• EXERCISE: Once the pictures are set aside, output all the records exactly.

• DATA TO EXAMINE:
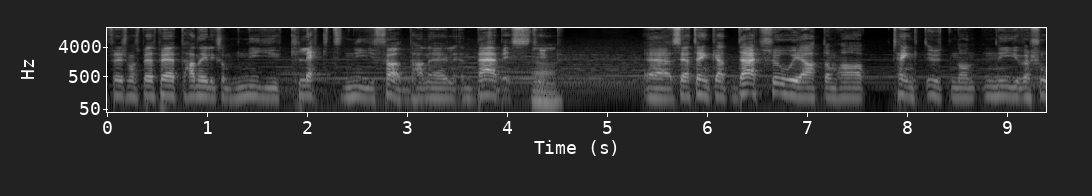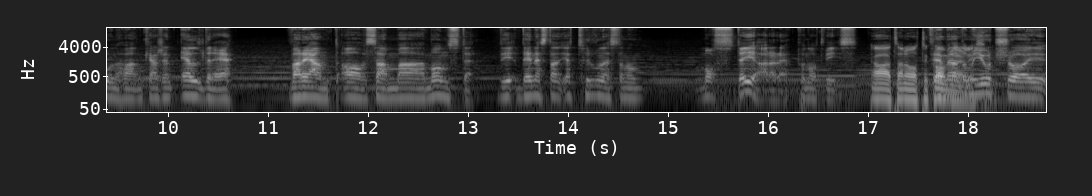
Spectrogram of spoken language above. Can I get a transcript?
för er som har spelat spelet, han är ju liksom nykläckt, nyfödd. Han är en bebis typ. Ja. Eh, så jag tänker att där tror jag att de har tänkt ut någon ny version av han, kanske en äldre variant av samma monster. Det, det är nästan, jag tror nästan de måste göra det på något vis. ja att han För jag återkommer menar, de har liksom. gjort så,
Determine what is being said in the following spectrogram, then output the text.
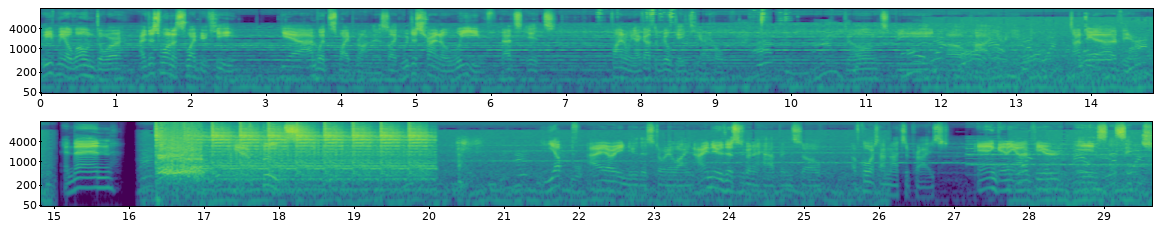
Leave me alone, Dora. I just want to swipe your key. Yeah, I'm with Swiper on this. Like, we're just trying to leave. That's it. Finally, I got the real gate key, I hope. Don't be... Oh, here. Time to get out of here. And then... Yeah, boots. Yep, I already knew this storyline. I knew this was gonna happen, so... Of course, I'm not surprised. And getting out of here is a cinch.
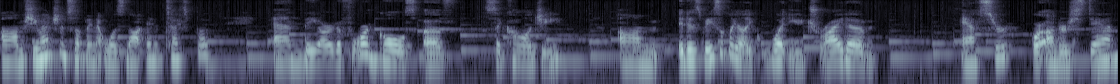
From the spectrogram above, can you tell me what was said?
um, she mentioned something that was not in the textbook, and they are the four goals of psychology. Um, it is basically like what you try to answer or understand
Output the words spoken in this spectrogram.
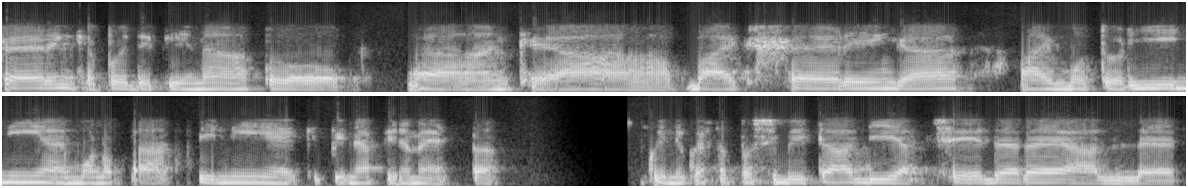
sharing che poi è declinato eh, anche a bike sharing, ai motorini, ai monopattini e chi più ne ha più ne metta. Quindi questa possibilità di accedere alle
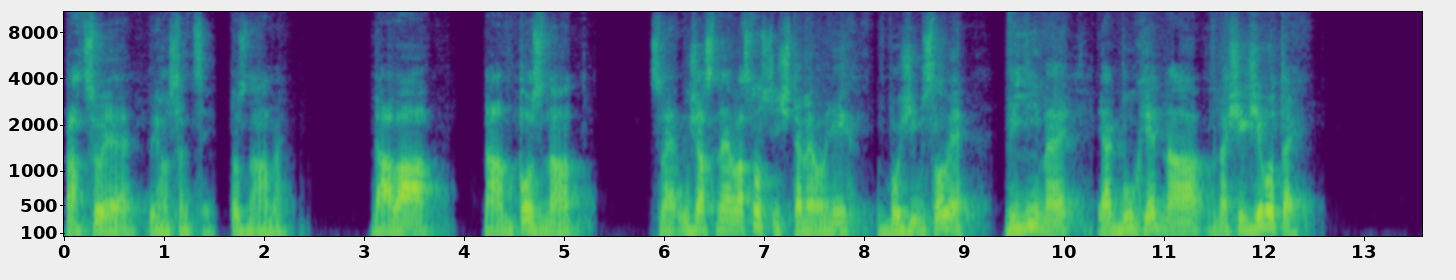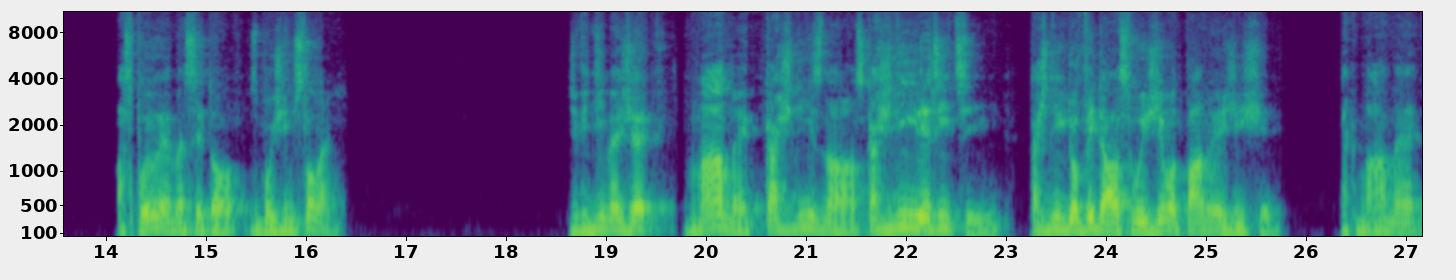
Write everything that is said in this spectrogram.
pracuje v jeho srdci. To známe. Dává nám poznat své úžasné vlastnosti. Čteme o nich v Božím slově. Vidíme, jak Bůh jedná v našich životech. A spojujeme si to s Božím slovem. Že vidíme, že máme každý z nás, každý věřící, každý, kdo vydal svůj život Pánu Ježíši, tak máme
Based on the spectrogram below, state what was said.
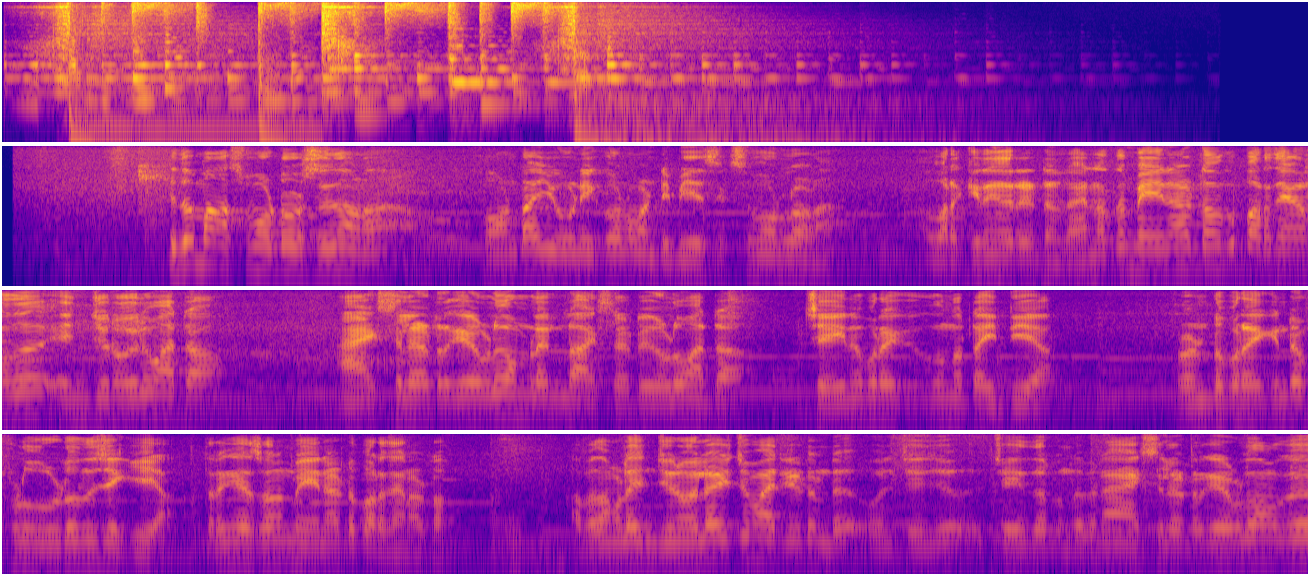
ഇത് മാസ് മോട്ടോഴ്സിൽ നിന്നാണ് ഹോണ്ട യൂണിക്കോൺ വണ്ടി ബി എസ് സിക്സ് മോഡലാണ്. വർക്കിന് കയറിയിട്ടുണ്ട്. അതിനകത്ത് മെയിനായിട്ട് നമുക്ക് പറഞ്ഞേക്കണത് എഞ്ചിൻ ഓയിൽ മാറ്റാം. Accelerator cable complaint accelerator cable മാറ്റാം. ചെയിൻ ബ്രേക്ക് ഒന്ന് ടൈറ്റ് ചെയ്യാം. ഫ്രണ്ട് ബ്രേക്കിന്റെ ഫ്ലൂയിഡ് ഒന്ന് ചെക്ക് ചെയ്യുക ഇത്രയും കേസാണ് മെയിനായിട്ട് പറഞ്ഞത് കേട്ടോ. അപ്പോൾ നമ്മൾ എഞ്ചിൻ ഓയിൽ അയച്ച് മാറ്റിയിട്ടുണ്ട്. ഓയിൽ ചേഞ്ച് ചെയ്തിട്ടുണ്ട്. പിന്നെ ആക്സിലേറ്റർ കേബിൾ നമുക്ക്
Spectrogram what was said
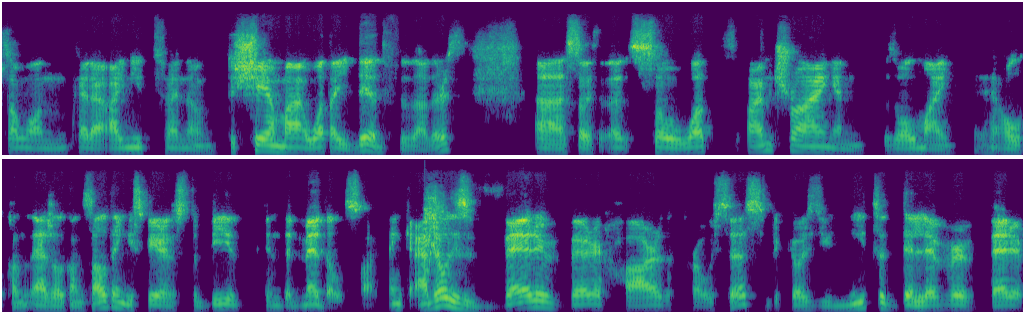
someone kind of I need to I know to share my what I did with others. Uh, so uh, so what I'm trying and with all my whole con- agile consulting experience to be in the middle. So I think agile is very very hard process because you need to deliver very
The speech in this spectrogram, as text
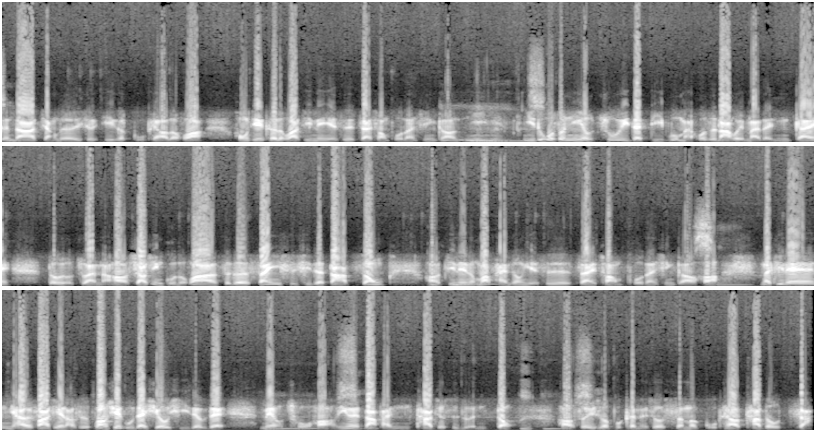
跟大家讲的一个一个股票的话，宏杰科的话，今天也是再创波段新高。你你你如果说你有注意在底部买或是拉回买的，你应该都有赚了哈。小型股的话，这个三一四七的大中，好，今天的话盘中也是再创波段新高哈。那今天你还会发现，老师光学股在休息，对不对？没有错哈，因为大盘它就是轮动，好，所以说不可能说什么股票它都涨。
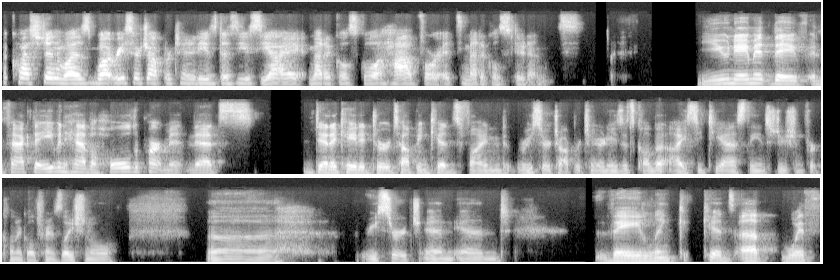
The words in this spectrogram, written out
The question was What research opportunities does UCI Medical School have for its medical students? You name it they've in fact they even have a whole department that's dedicated towards helping kids find research opportunities. It's called the icts the institution for clinical translational uh, research. And and they link kids up with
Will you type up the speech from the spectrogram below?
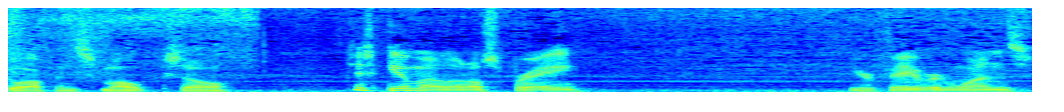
go up in smoke. So just give them a little spray. Your favorite ones.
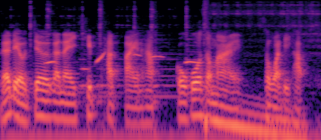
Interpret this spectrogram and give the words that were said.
แล้วเดี๋ยวเจอกันในคลิปถัดไปนะครับโกโก้สมายสวัสดีครับ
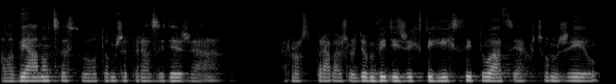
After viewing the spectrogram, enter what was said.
Ale Vianoce sú o tom, že teraz ideš a rozprávaš ľuďom, vidíš ich v tých ich situáciách, v čom žijú,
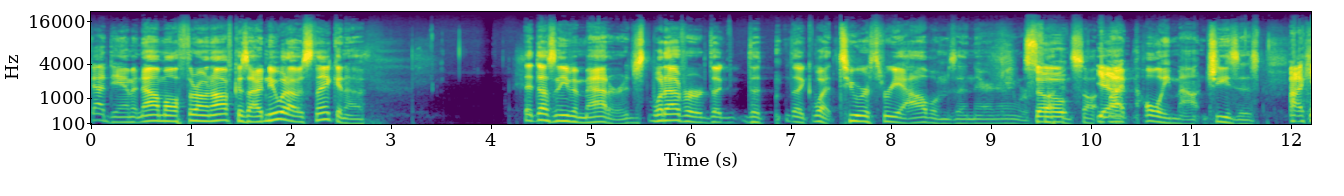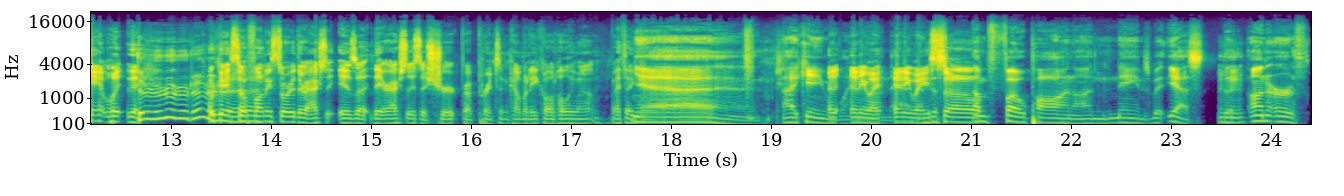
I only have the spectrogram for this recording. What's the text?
God damn it! Now I'm all thrown off because I knew what I was thinking of. It doesn't even matter. It just whatever the the like what two or three albums in there and everything were So, fucking solid. yeah. My, Holy Mountain, Jesus. I can't that- okay, so funny story. There actually is a there actually is a shirt by a printing company called Holy Mountain. I think. Yeah, I can't even. Blame Anyway- you on that. anyway, I'm just- so- Mm-hmm. I'm faux pawing on names, but yes, the unearthed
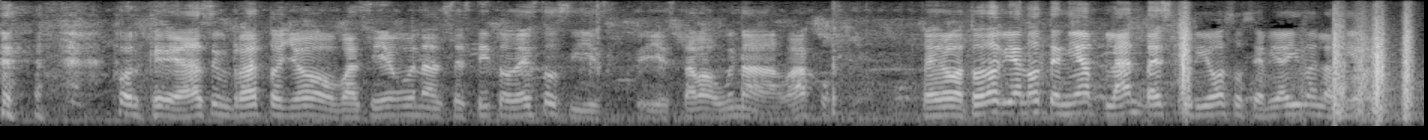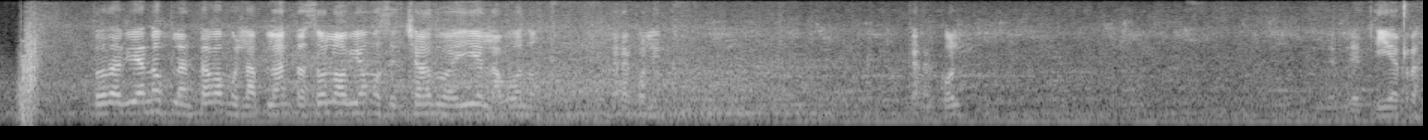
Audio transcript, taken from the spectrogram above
porque hace un rato yo vacié un cestito de estos y, estaba una abajo. Pero todavía no tenía planta, es curioso, se había ido en la tierra. Todavía no plantábamos la planta, solo habíamos echado ahí el abono. Caracolito. Caracol. De tierra.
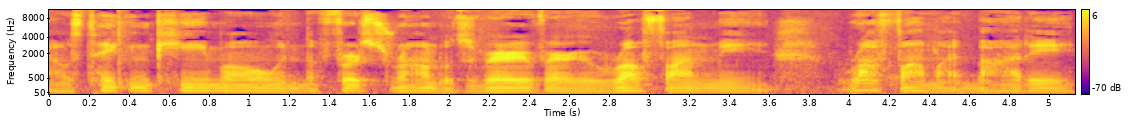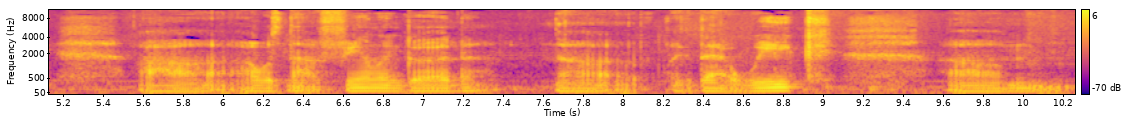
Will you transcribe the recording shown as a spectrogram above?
I was taking chemo, and the first round was very, very rough on me, rough on my body. Uh, I was not feeling good uh, like that week. Um,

• OUTPUT OF THE EXERCISE:
Spectrogram of spoken language above. Can I get a transcript?
för er som har spelat spelet, han är ju liksom nykläckt, nyfödd. Han är en bebis typ. Ja. Eh, så jag tänker att där tror jag att de har tänkt ut någon ny version av han, kanske en äldre variant av samma monster. Det, det är nästan, jag tror nästan de måste göra det på något vis. ja att han För jag återkommer menar, de har liksom. gjort så,
Determine what is being said in the following spectrogram, then output the text.
Leave me alone, Dora. I just want to swipe your key. Yeah, I'm with Swiper on this. Like, we're just trying to leave. That's it. Finally, I got the real gate key, I hope. Don't be... Oh, here. Time to get out of here. And then... Yeah, boots. Yep, I already knew this storyline. I knew this was gonna happen, so... Of course, I'm not surprised. And getting out of here is a cinch.
From the spectrogram above, can you tell me what was said?
um, she mentioned something that was not in the textbook, and they are the four goals of psychology. Um, it is basically like what you try to answer or understand
Output the words spoken in this spectrogram.
sharing che poi è declinato eh, anche a bike sharing, ai motorini, ai monopattini e chi più ne ha più ne metta. Quindi questa possibilità di accedere alle
Write everything that is said in this spectrogram.
pracuje v jeho srdci. To známe. Dává nám poznat své úžasné vlastnosti. Čteme o nich v Božím slově. Vidíme, jak Bůh jedná v našich životech. A spojujeme si to s Božím slovem. Že vidíme, že máme každý z nás, každý věřící, každý, kdo vydal svůj život Pánu Ježíši, tak máme
Based on the spectrogram below, state what was said.
ഇത് മാസ് മോട്ടോഴ്സിൽ നിന്നാണ് ഹോണ്ട യൂണിക്കോൺ വണ്ടി ബി എസ് സിക്സ് മോഡലാണ്. വർക്കിന് കയറിയിട്ടുണ്ട്. അതിനകത്ത് മെയിനായിട്ട് നമുക്ക് പറഞ്ഞേക്കണത് എഞ്ചിൻ ഓയിൽ മാറ്റാം. Accelerator cable complaint accelerator cable മാറ്റാം. ചെയിൻ ബ്രേക്ക് ഒന്ന് ടൈറ്റ് ചെയ്യാം. ഫ്രണ്ട് ബ്രേക്കിന്റെ ഫ്ലൂയിഡ് ഒന്ന് ചെക്ക് ചെയ്യുക ഇത്രയും കേസാണ് മെയിനായിട്ട് പറഞ്ഞത് കേട്ടോ. അപ്പോൾ നമ്മൾ എഞ്ചിൻ ഓയിൽ അയച്ച് മാറ്റിയിട്ടുണ്ട്. ഓയിൽ ചേഞ്ച് ചെയ്തിട്ടുണ്ട്. പിന്നെ ആക്സിലേറ്റർ കേബിൾ നമുക്ക്
Spectrogram what was said
someone kind of I need to I know to share my what I did with others. Uh, so uh, so what I'm trying and with all my whole con- agile consulting experience to be in the middle. So I think agile is very very hard process because you need to deliver very
The speech in this spectrogram, as text
跟大家讲的一个一个股票的话，宏杰科的话，今天也是再创波段新高。你你你如果说你有注意在底部买或是拉回买的，你应该都有赚了哈。小型股的话，这个三一四七的大中，好，今天的话盘中也是再创波段新高哈。那今天你还会发现，老师光学股在休息，对不对？没有错哈，因为大盘它就是轮动，好，所以说不可能说什么股票它都涨。
The words in this spectrogram, written out
The question was What research opportunities does UCI Medical School have for its medical students? You name it they've in fact they even have a whole department that's dedicated towards helping kids find research opportunities. It's called the icts the institution for clinical translational uh, research. And and they link kids up with
Will you type up the speech from the spectrogram below?
go up in smoke. So just give them a little spray. Your favorite ones.
Interpret this spectrogram and give the words that were said.
แล้วเดี๋ยวเจอกันในคลิปถัดไปนะครับโกโก้สมายสวัสดีครับ
After viewing the spectrogram, enter what was said.
Ale Vianoce sú o tom, že teraz ideš a rozprávaš ľuďom, vidíš ich v tých ich situáciách, v čom žijú,
I only have the spectrogram for this recording. What's the text?
God damn it! Now I'm all thrown off because I knew what I was thinking of. It doesn't even matter. It just whatever the the like what two or three albums in there and everything were So, fucking solid. yeah. My, Holy Mountain, Jesus. I can't that- okay, so funny story. There actually is a there actually is a shirt by a printing company called Holy Mountain. I think. Yeah, I can't even. Blame Anyway- you on that. anyway, I'm just- so- Mm-hmm. I'm faux pawing on names, but yes, the unearthed
Audio transcript, taken from the spectrogram above
porque hace un rato yo vacié un cestito de estos y, estaba una abajo. Pero todavía no tenía planta, es curioso, se había ido en la tierra. Todavía no plantábamos la planta, solo habíamos echado ahí el abono. Caracolito. Caracol. De tierra.
Will you transcribe the recording shown as a spectrogram above?
I was taking chemo, and the first round was very, very rough on me, rough on my body. Uh, I was not feeling good uh, like that week. Um,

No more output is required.